Work order → Would you give the entries below again, precisely as they are written?

*** Opening of Data under study ***

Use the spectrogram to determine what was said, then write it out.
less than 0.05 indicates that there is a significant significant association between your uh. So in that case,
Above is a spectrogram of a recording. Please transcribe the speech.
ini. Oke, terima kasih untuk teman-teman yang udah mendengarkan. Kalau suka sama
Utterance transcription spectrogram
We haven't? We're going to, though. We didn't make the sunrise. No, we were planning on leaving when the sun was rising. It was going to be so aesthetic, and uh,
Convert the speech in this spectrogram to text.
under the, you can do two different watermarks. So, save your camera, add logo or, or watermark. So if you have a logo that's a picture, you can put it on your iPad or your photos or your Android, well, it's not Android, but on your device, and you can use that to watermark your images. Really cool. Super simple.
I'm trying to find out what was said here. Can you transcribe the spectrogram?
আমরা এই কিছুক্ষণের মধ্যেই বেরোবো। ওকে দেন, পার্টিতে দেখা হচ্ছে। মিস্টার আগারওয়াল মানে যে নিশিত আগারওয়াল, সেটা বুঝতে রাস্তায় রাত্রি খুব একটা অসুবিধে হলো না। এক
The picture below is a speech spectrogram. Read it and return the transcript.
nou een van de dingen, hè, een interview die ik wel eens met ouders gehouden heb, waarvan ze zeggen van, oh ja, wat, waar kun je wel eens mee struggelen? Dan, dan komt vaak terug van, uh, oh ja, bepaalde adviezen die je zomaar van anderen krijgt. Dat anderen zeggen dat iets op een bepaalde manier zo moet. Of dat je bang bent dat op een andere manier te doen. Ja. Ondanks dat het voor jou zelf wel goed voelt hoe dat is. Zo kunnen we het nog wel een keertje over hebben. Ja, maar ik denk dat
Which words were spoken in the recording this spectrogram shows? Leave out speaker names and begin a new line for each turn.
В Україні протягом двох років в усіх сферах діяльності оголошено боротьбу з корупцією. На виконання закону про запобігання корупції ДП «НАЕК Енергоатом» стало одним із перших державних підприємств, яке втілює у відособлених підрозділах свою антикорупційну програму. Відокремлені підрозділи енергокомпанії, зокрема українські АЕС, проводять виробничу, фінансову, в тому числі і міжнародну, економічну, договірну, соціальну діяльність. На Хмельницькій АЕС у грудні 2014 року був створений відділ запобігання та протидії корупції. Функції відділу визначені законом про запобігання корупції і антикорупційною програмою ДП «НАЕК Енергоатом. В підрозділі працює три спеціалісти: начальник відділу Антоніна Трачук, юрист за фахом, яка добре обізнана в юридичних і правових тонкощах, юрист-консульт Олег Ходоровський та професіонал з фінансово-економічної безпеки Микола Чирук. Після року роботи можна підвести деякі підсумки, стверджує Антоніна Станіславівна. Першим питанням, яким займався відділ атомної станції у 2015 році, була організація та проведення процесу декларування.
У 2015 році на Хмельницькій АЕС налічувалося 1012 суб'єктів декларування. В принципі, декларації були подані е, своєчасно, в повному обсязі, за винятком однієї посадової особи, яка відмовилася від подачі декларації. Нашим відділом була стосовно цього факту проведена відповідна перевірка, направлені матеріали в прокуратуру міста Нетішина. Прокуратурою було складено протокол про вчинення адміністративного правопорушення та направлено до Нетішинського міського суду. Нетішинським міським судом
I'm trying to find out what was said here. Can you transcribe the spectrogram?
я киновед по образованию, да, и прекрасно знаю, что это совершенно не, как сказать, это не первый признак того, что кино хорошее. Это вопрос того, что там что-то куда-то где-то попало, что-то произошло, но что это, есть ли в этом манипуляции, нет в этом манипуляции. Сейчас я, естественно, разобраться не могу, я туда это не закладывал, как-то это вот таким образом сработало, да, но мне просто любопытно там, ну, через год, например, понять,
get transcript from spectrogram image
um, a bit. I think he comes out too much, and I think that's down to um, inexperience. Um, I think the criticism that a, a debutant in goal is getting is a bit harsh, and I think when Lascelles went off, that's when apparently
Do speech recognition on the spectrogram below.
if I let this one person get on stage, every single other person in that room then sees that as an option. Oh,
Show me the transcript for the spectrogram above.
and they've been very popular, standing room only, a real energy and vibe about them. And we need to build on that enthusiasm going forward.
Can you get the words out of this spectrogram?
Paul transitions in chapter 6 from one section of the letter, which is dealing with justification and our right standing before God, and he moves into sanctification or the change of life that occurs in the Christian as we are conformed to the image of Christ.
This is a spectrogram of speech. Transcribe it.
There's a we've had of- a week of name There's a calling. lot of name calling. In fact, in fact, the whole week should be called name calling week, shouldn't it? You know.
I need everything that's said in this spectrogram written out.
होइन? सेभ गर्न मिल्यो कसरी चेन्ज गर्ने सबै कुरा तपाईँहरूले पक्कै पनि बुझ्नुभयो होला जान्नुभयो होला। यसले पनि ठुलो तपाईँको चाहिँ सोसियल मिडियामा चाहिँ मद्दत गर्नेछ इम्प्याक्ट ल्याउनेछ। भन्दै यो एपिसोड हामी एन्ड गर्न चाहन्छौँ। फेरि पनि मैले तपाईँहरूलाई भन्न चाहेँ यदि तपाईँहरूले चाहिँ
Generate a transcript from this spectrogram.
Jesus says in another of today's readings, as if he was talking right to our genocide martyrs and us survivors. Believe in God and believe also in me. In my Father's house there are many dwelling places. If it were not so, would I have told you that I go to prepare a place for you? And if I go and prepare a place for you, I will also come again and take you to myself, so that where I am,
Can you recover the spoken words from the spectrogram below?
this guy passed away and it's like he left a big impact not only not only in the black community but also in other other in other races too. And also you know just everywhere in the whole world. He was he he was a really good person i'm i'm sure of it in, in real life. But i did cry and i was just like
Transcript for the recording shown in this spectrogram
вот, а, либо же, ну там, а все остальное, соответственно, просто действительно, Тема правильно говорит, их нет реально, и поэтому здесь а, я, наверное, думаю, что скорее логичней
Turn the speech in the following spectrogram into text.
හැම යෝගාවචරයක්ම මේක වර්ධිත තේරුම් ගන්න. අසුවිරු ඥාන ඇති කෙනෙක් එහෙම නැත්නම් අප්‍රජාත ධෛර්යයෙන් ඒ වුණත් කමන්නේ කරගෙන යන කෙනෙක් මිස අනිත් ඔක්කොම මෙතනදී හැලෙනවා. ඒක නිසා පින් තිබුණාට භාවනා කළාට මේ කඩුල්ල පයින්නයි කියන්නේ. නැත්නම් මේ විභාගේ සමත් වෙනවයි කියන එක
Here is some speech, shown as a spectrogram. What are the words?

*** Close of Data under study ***

Answer area →
Use the spectrogram to determine what was said, then write it out.
less than 0.05 indicates that there is a significant significant association between your uh. So in that case,
Above is a spectrogram of a recording. Please transcribe the speech.
ini. Oke, terima kasih untuk teman-teman yang udah mendengarkan. Kalau suka sama
Utterance transcription spectrogram
We haven't? We're going to, though. We didn't make the sunrise. No, we were planning on leaving when the sun was rising. It was going to be so aesthetic, and uh,
Convert the speech in this spectrogram to text.
under the, you can do two different watermarks. So, save your camera, add logo or, or watermark. So if you have a logo that's a picture, you can put it on your iPad or your photos or your Android, well, it's not Android, but on your device, and you can use that to watermark your images. Really cool. Super simple.
I'm trying to find out what was said here. Can you transcribe the spectrogram?
আমরা এই কিছুক্ষণের মধ্যেই বেরোবো। ওকে দেন, পার্টিতে দেখা হচ্ছে। মিস্টার আগারওয়াল মানে যে নিশিত আগারওয়াল, সেটা বুঝতে রাস্তায় রাত্রি খুব একটা অসুবিধে হলো না। এক
The picture below is a speech spectrogram. Read it and return the transcript.
nou een van de dingen, hè, een interview die ik wel eens met ouders gehouden heb, waarvan ze zeggen van, oh ja, wat, waar kun je wel eens mee struggelen? Dan, dan komt vaak terug van, uh, oh ja, bepaalde adviezen die je zomaar van anderen krijgt. Dat anderen zeggen dat iets op een bepaalde manier zo moet. Of dat je bang bent dat op een andere manier te doen. Ja. Ondanks dat het voor jou zelf wel goed voelt hoe dat is. Zo kunnen we het nog wel een keertje over hebben. Ja, maar ik denk dat
Which words were spoken in the recording this spectrogram shows? Leave out speaker names and begin a new line for each turn.
В Україні протягом двох років в усіх сферах діяльності оголошено боротьбу з корупцією. На виконання закону про запобігання корупції ДП «НАЕК Енергоатом» стало одним із перших державних підприємств, яке втілює у відособлених підрозділах свою антикорупційну програму. Відокремлені підрозділи енергокомпанії, зокрема українські АЕС, проводять виробничу, фінансову, в тому числі і міжнародну, економічну, договірну, соціальну діяльність. На Хмельницькій АЕС у грудні 2014 року був створений відділ запобігання та протидії корупції. Функції відділу визначені законом про запобігання корупції і антикорупційною програмою ДП «НАЕК Енергоатом. В підрозділі працює три спеціалісти: начальник відділу Антоніна Трачук, юрист за фахом, яка добре обізнана в юридичних і правових тонкощах, юрист-консульт Олег Ходоровський та професіонал з фінансово-економічної безпеки Микола Чирук. Після року роботи можна підвести деякі підсумки, стверджує Антоніна Станіславівна. Першим питанням, яким займався відділ атомної станції у 2015 році, була організація та проведення процесу декларування.
У 2015 році на Хмельницькій АЕС налічувалося 1012 суб'єктів декларування. В принципі, декларації були подані е, своєчасно, в повному обсязі, за винятком однієї посадової особи, яка відмовилася від подачі декларації. Нашим відділом була стосовно цього факту проведена відповідна перевірка, направлені матеріали в прокуратуру міста Нетішина. Прокуратурою було складено протокол про вчинення адміністративного правопорушення та направлено до Нетішинського міського суду. Нетішинським міським судом
I'm trying to find out what was said here. Can you transcribe the spectrogram?
я киновед по образованию, да, и прекрасно знаю, что это совершенно не, как сказать, это не первый признак того, что кино хорошее. Это вопрос того, что там что-то куда-то где-то попало, что-то произошло, но что это, есть ли в этом манипуляции, нет в этом манипуляции. Сейчас я, естественно, разобраться не могу, я туда это не закладывал, как-то это вот таким образом сработало, да, но мне просто любопытно там, ну, через год, например, понять,
get transcript from spectrogram image
um, a bit. I think he comes out too much, and I think that's down to um, inexperience. Um, I think the criticism that a, a debutant in goal is getting is a bit harsh, and I think when Lascelles went off, that's when apparently
Do speech recognition on the spectrogram below.
if I let this one person get on stage, every single other person in that room then sees that as an option. Oh,
Show me the transcript for the spectrogram above.
and they've been very popular, standing room only, a real energy and vibe about them. And we need to build on that enthusiasm going forward.
Can you get the words out of this spectrogram?
Paul transitions in chapter 6 from one section of the letter, which is dealing with justification and our right standing before God, and he moves into sanctification or the change of life that occurs in the Christian as we are conformed to the image of Christ.
This is a spectrogram of speech. Transcribe it.
There's a we've had of- a week of name There's a calling. lot of name calling. In fact, in fact, the whole week should be called name calling week, shouldn't it? You know.
I need everything that's said in this spectrogram written out.
होइन? सेभ गर्न मिल्यो कसरी चेन्ज गर्ने सबै कुरा तपाईँहरूले पक्कै पनि बुझ्नुभयो होला जान्नुभयो होला। यसले पनि ठुलो तपाईँको चाहिँ सोसियल मिडियामा चाहिँ मद्दत गर्नेछ इम्प्याक्ट ल्याउनेछ। भन्दै यो एपिसोड हामी एन्ड गर्न चाहन्छौँ। फेरि पनि मैले तपाईँहरूलाई भन्न चाहेँ यदि तपाईँहरूले चाहिँ
Generate a transcript from this spectrogram.
Jesus says in another of today's readings, as if he was talking right to our genocide martyrs and us survivors. Believe in God and believe also in me. In my Father's house there are many dwelling places. If it were not so, would I have told you that I go to prepare a place for you? And if I go and prepare a place for you, I will also come again and take you to myself, so that where I am,
Can you recover the spoken words from the spectrogram below?
this guy passed away and it's like he left a big impact not only not only in the black community but also in other other in other races too. And also you know just everywhere in the whole world. He was he he was a really good person i'm i'm sure of it in, in real life. But i did cry and i was just like
Transcript for the recording shown in this spectrogram
вот, а, либо же, ну там, а все остальное, соответственно, просто действительно, Тема правильно говорит, их нет реально, и поэтому здесь а, я, наверное, думаю, что скорее логичней
Turn the speech in the following spectrogram into text.
හැම යෝගාවචරයක්ම මේක වර්ධිත තේරුම් ගන්න. අසුවිරු ඥාන ඇති කෙනෙක් එහෙම නැත්නම් අප්‍රජාත ධෛර්යයෙන් ඒ වුණත් කමන්නේ කරගෙන යන කෙනෙක් මිස අනිත් ඔක්කොම මෙතනදී හැලෙනවා. ඒක නිසා පින් තිබුණාට භාවනා කළාට මේ කඩුල්ල පයින්නයි කියන්නේ. නැත්නම් මේ විභාගේ සමත් වෙනවයි කියන එක
Here is some speech, shown as a spectrogram. What are the words?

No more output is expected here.